When you have detected a potential SQL injection vulnerability you may wish to investigate further.
In this example we will demonstrate how to investigate SQL injection flaws using Burp Suite. This tutorial uses an exercise from the "WebGoat" training tool taken from OWASP's Broken Web Application Project. Find out how to download, install and use this project.
Ensure the Proxy "Intercept" is on.
Now send a request to the server, in this example by clicking the "Go" button.
The request will be captured in the Proxy "Intercept" tab.
Right click anywhere on the request to bring up the context menu and click "Send to Repeater".
Note: You can also send requests to the Repeater via the context menu in any location where HTTP requests are shown, such as the site map or Proxy history.
Go to the "Repeater" tab.
Here we can input various payloads in to the input field of a web application.
We can test various inputs by editing the values of appropriate parameters in the "Raw" or "Params" tabs.
In this example we are attempting to reveal the credit card details held by the application.
Smith' OR '1' = '1 is an attempt to alter the query logic and reveal all the user information held in the table.
The response can be viewed in the "Response" panel of the Repeater tool.
Responses that warrant further investigation or confirmation can be viewed in your browser.

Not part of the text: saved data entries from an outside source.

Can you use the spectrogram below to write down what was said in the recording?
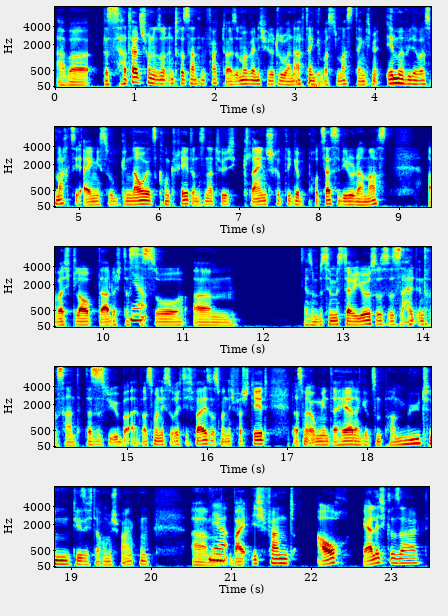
Aber das hat halt schon so einen interessanten Faktor. Also immer wenn ich wieder drüber nachdenke, was du machst, denke ich mir immer wieder, was macht sie eigentlich so genau jetzt konkret? Und es sind natürlich kleinschrittige Prozesse, die du da machst. Aber ich glaube, dadurch, dass Ja. es so, ähm, ja, so ein bisschen mysteriös ist, ist halt interessant. Das ist wie überall. Was man nicht so richtig weiß, was man nicht versteht, da ist man irgendwie hinterher. Dann gibt es ein paar Mythen, die sich darum schwanken. Ähm, Ja. Weil ich fand auch, ehrlich gesagt,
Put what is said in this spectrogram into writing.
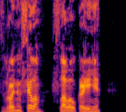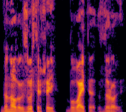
Збройним силам, слава Україні! До нових зустрічей! Бувайте здорові!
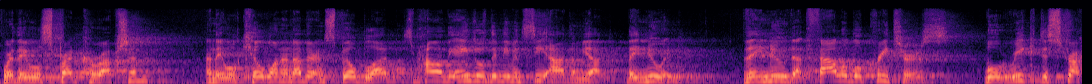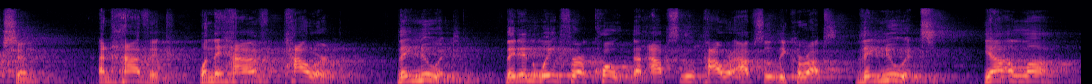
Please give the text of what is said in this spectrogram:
Where they will spread corruption and they will kill one another and spill blood? SubhanAllah, the angels didn't even see Adam yet. They knew it. They knew that fallible creatures will wreak destruction and havoc when they have power. They knew it. They didn't wait for a quote that absolute power absolutely corrupts. They knew it. Ya Allah,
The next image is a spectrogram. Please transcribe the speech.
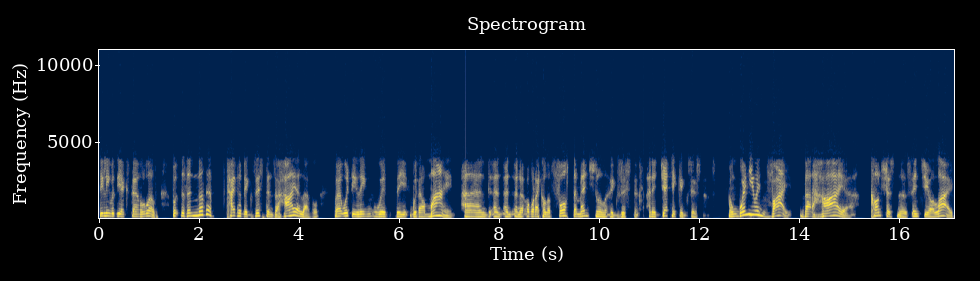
dealing with the external world. But there's another type of existence, a higher level, where we're dealing with the with our mind and and, and, and a, what I call a fourth dimensional existence, energetic existence. And when you invite that higher consciousness into your life,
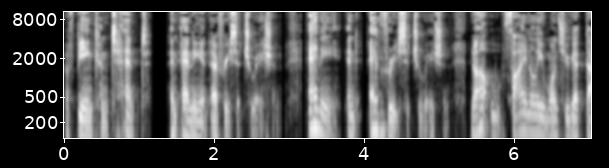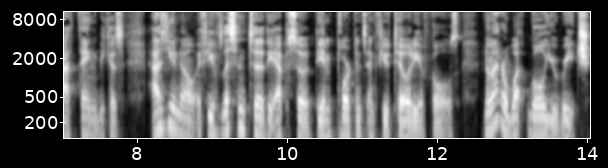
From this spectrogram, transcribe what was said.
of being content in any and every situation. Any and every situation. Not finally once you get that thing, because as you know, if you've listened to the episode, The Importance and Futility of Goals, no matter what goal you reach,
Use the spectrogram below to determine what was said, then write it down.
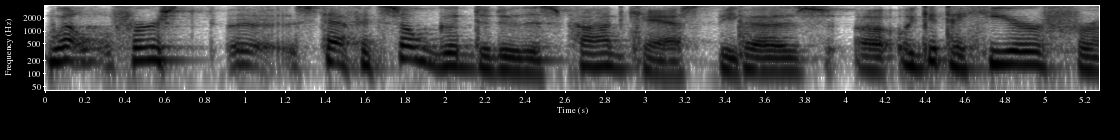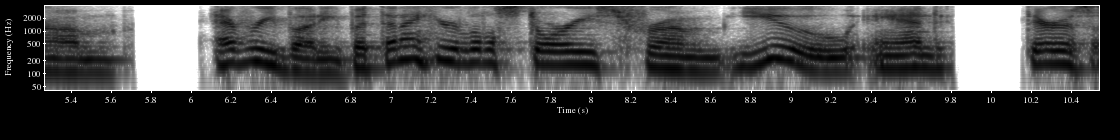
Well, first, uh, Steph, it's so good to do this podcast because uh, we get to hear from everybody, but then I hear little stories from you, and there's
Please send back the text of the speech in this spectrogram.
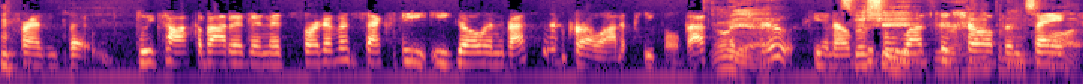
friends that we talk about it, and it's sort of a sexy ego investment for a lot of people. That's oh, the yeah. truth. You know, Especially people love to show up and say, spot.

Click "Show response in browser".
Paste the URL in to the browser to view the response there.
In this example the attack has yielded the credit card details of all users.
- Getting started with Burp Proxy
- Using Burp Repeater
- Using Burp to Test For SQL Injection Flaws
- Using Burp to Exploit SQL Injection Vulnerabilities: The UNION Operator
- Using Burp to Detect SQL-specific Parameter Manipulation Flaws
- Using Burp to Detect Blind SQL Injection Bugs
- Using Burp to Exploit Bind SQL Injection Bugs